Watch CBSN Live

Former Canadian Cabinet Member Calls For U.S. Cooperation During Iowa State Visit

This story was written by Traci Kasperbauer, Iowa State Daily

Lloyd Axworthy, former Canadian minister of foreign affairs and current president and vice chancellor of the University of Winnipeg, called for the United States to form new alliances and find ways to cooperate with foreign countries in order to protect people around the world. Axworthy's lecture titled, "A Canadian Conversation with the New U.S. President," took place Thursday night in the Iowa State University Sun Room.

He said if Americans are willing to find solutions to global issues, other countries would be willing to comply.

Were talking about finding something that allows and enables us to work together, to find resolutions of our common issues and differences, but do it in a way that respects each others identity and sense of community, Axworthy said.

Axworthy emphasized that the United States cannot solve world issues without help from other nations. He said international crime and terrorism affects everyone and needs to be combated through alliances.

Were now dealing with networks of people of certain governing groups of factions, of warlords, of militias, of drug traders, Axworthy said. They set up a whole new set of risks.

Axworthy said the first job of the government is to protect the people. He said the security of civilians is just as important as the security of the nations.

Sovereignty given to a government is not a divine right its earned, and its earned by the way in which it protects its people, Axworthy said. If it doesnt protect its people, then it begins to abandon its right to declare its sovereignty.

He emphasized the importance of protecting people from landmines that injure innocent bystanders and setting an international agreement to stop their use. He believed if the United States began to call for the prevention of planting landmines, other countries would agree.

Axworthy also talked of the importance of keeping diminishing freshwater evenly distributed throughout the world population. He said not enough discussions have been held about the developing water crisis.

They dont want us to talk about it. Its too dangerous, its too controversial, Axworthy said.
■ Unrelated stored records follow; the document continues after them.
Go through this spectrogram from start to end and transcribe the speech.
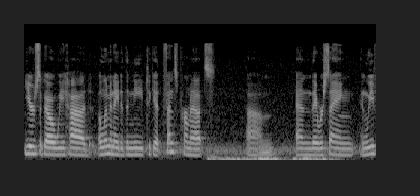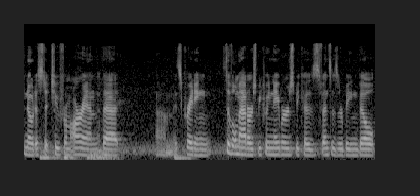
Years ago, we had eliminated the need to get fence permits. um, And they were saying, and we've noticed it too from our end, that um, it's creating civil matters between neighbors because fences are being built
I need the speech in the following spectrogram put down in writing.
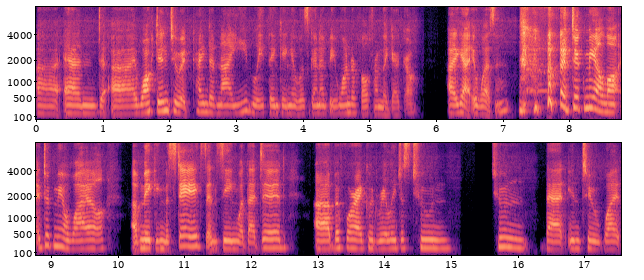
uh, and uh, I walked into it kind of naively thinking it was going to be wonderful from the get go. Uh, yeah, it wasn't. it took me a long, it took me a while of making mistakes and seeing what that did uh, before I could really just tune, tune that into what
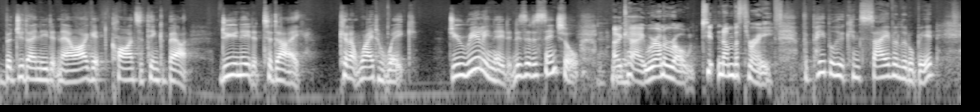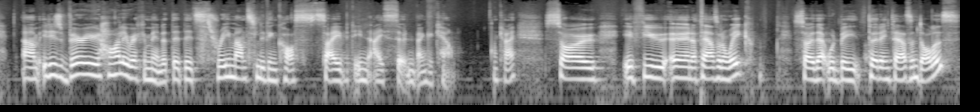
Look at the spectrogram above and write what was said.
but do they need it now? I get clients to think about do you need it today? Can it wait a week? Do you really need it? Is it essential? Okay, we're on a roll. Tip number three. For people who can save a little bit, um, it is very highly recommended that there's three months living costs saved in a certain bank account. Okay, so if you earn a thousand a week, so that would be thirteen thousand dollars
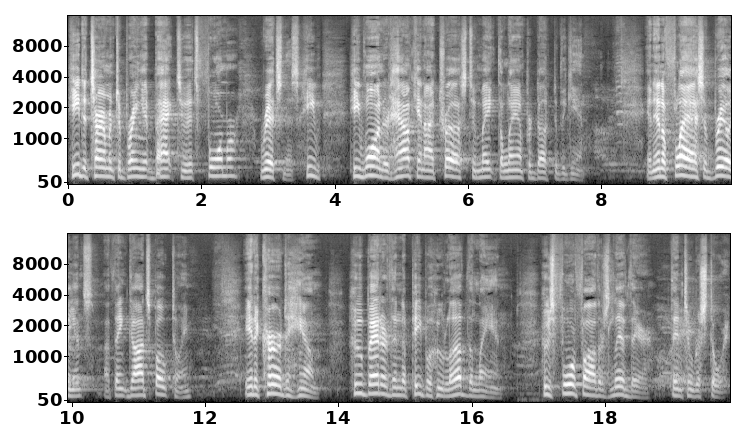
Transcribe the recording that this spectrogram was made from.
He determined to bring it back to its former richness. He, he wondered, how can I trust to make the land productive again? And in a flash of brilliance, I think God spoke to him it occurred to him who better than the people who loved the land, whose forefathers lived there, than to restore it?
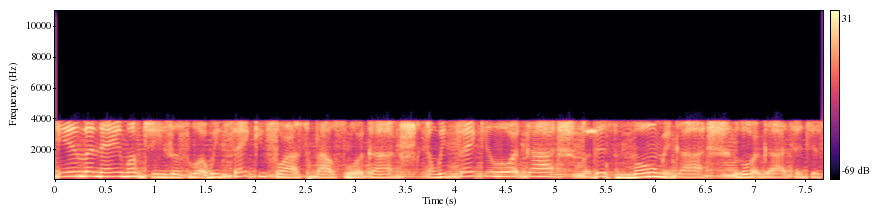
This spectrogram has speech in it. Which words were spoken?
In the name of Jesus, Lord, we thank you for our spouse, Lord God. And we thank you, Lord God, for this moment, God, Lord God, to just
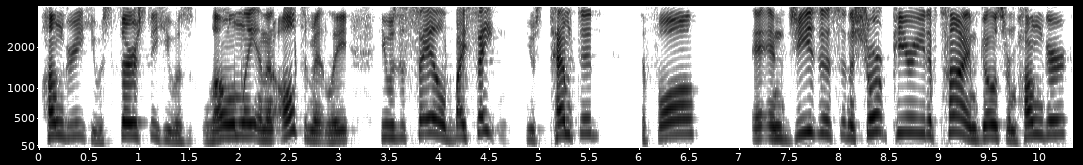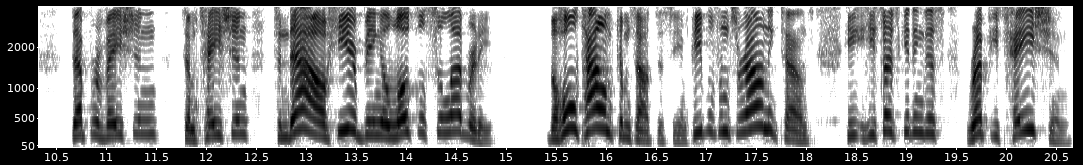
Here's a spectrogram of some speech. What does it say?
hungry, he was thirsty, he was lonely, and then ultimately he was assailed by Satan. He was tempted to fall. And Jesus, in a short period of time, goes from hunger, deprivation, temptation, to now here being a local celebrity. The whole town comes out to see him, people from surrounding towns. He, he starts getting this reputation.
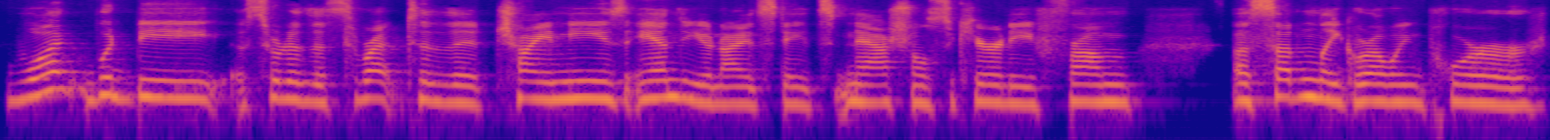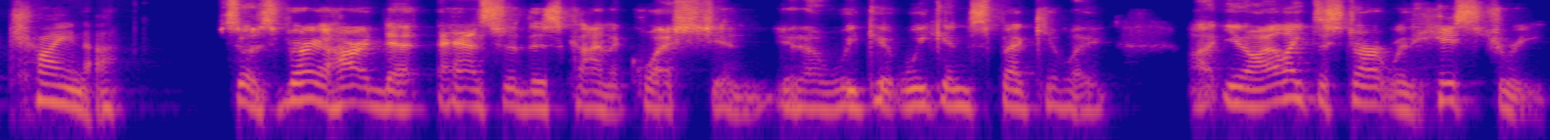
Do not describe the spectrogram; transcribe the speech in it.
What would be sort of the threat to the Chinese and the United States national security from a suddenly growing poorer China? So it's very hard to answer this kind of question. You know, we can we can speculate. Uh, you know, I like to start with history.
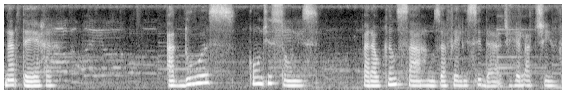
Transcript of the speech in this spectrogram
Na Terra, há duas condições para alcançarmos a felicidade relativa.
He said discussions and changes will not take place immediately, but will start developing in universities and think-tanks. He urged listeners to think about how their actions affect the world and to persuade their government to help their people, and the people living under corrupt rule.

Never forget that there is evil in this world and that we can do something about it, Axworthy said.

View CBS News In
CBS News App Open
Chrome Safari Continue